One of the important projects of the winery is the exploration of the various terroirs of the grape trousseau. Philippe provided a mini-master class on the variety  He produces four different bottlings and each from a different parcel. Three on different soil types: kimmeridgian, limestone and red marl; and one also planted on red marl that is a sub-variety known as Trousseau a la Dame. There's always something new to learn. Each one was perfectly trousseau but I can see how they are different enough to warrant the individual bottlings. To put it into perspective, Trousseau is also a relatively light colored red usually on the side of light pinot noir but with distinctly floral, herbal and a sauvage character. An ideal pairing with the local smoked and cured meats. We’ll explore these more when a few of them arrive later this year. Oh, and of course he threw in a trousseau blanc, not another varietal but a no skin contact version of trousseau. There is no lack of ingenuity at this winery.   

The classics at Dugois are his expressions aged sous voile: wines aged under a veil (voile) of yeast, similar to the Sherries of Spain.  There are two main distinctions here, however: these are not fortified and they are not elaborated in a solera where fractional blending occurs. The wines are placed in cask, usually one used previously for another Vin Jaune with its residual yeast remaining in the barrel. The wines are never topped off and, for years, evaporation will occur concentrating the flavors and intensifying the wines.  When a wine doesn’t quite make it the full distance (by law Vin Jaune has to age for a minimum six years plus three months to qualify for appellation status) it is bottled as savagnin. Think Sherry with a bit more acidity, but plenty of wild salty notes. The real hero is of course the Vin Jaune. These champion wines are notoriously long lived; some even going 100+ years. 

The long oxygenation process and layer of yeast that forms over the wine serves to inoculate the wines from full oxidation. Nothing is better with the local Comté cheese – one of the world’s great cheeses.

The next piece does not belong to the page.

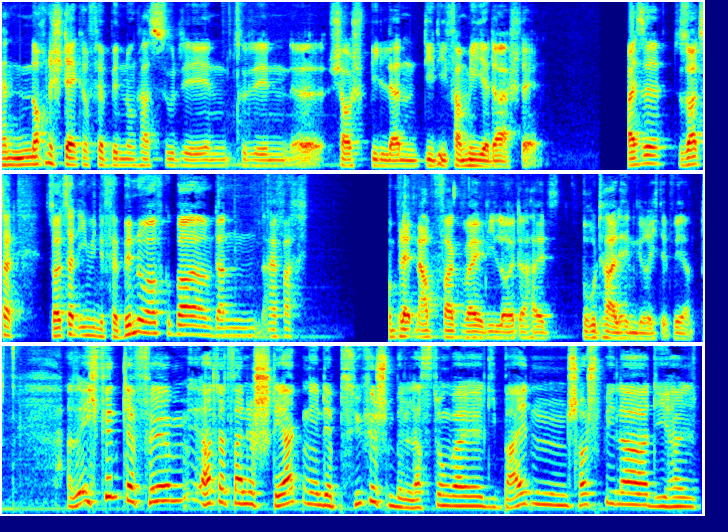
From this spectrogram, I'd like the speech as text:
ja, noch eine stärkere Verbindung hast zu den, zu den äh, Schauspielern, die die Familie darstellen. Weißt du, du sollst halt, sollst halt irgendwie eine Verbindung aufgebaut haben und dann einfach kompletten Abfuck, weil die Leute halt brutal hingerichtet werden. Also ich finde, der Film hat halt seine Stärken in der psychischen Belastung, weil die beiden Schauspieler, die halt,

Everyone’s in luck, we have a new batch of these arriving shortly.  Hopefully second week of May in all locations. The chardonnays we tasted were ouillé style—meaning topped off—so none of the oxidative characteristics. Pure and fruit filled versions of chardonnay. Aged in barrel but no new wood. Another great place to start if the traditional wines are outside your comfort zone. These drink like village level Burgundies. You can see in his winemaking that Phillipe studied oenology in Beaune.

We had a classic French lunch of charcuterie (all local) and cheeses (of course local). Philippe dug into the cellar (he read my mind!) and pulled out a few really special bottles for us to run through. This is where things get crazy.  Both the reds are light skinned, medium tannin, high acid grapes. Could they stand the test of time? The Ploussard was from 1994, barely showing any bricking (just a little orange around the rim) and the wine had notes of forest floor, cepes, and dried raspberries.  As it opened, fresh strawberry and framboise fruit erupted from the glass! Twenty minutes in and the wine was a shocker. The trousseau was from 1989. The wine is 26 going on 27 and full of life. No signs of oxidation just dried red currants, morel mushrooms and light strawberry notes. The sauvage part of trousseau was here but the minerality was defined. I wish I could have played with this wine for hours. Each taste opened up something new. The local smoked beef was superb with this. How about a 1989 chardonnay? Should be toast right? If you mean, toasty brulée notes with flint, smoke and roasted peach flavors then, yes, it was all here. They sold this wine originally for less than ten euros. How is this possible? The local Morbier cheese and this chardonnay were a defining moment.  Finally we finished with the 1990 savagnin aged sous voile. Salted caramels, roasted walnuts and still bright with acidity.  Didn’t I see some Comté on the cheeseboard?  

So this was the start of my wine tasting day. You can see why I was drawn to work with Domaine Dugois. As I mentioned, we have new arrivals landing soon. I’ve already started preparing our next order for late summer/early fall delivery.  Make sure you get on board here as this is one of my favorite finds and everything is in limited quantities.

-Keith Mabry  

On the Trail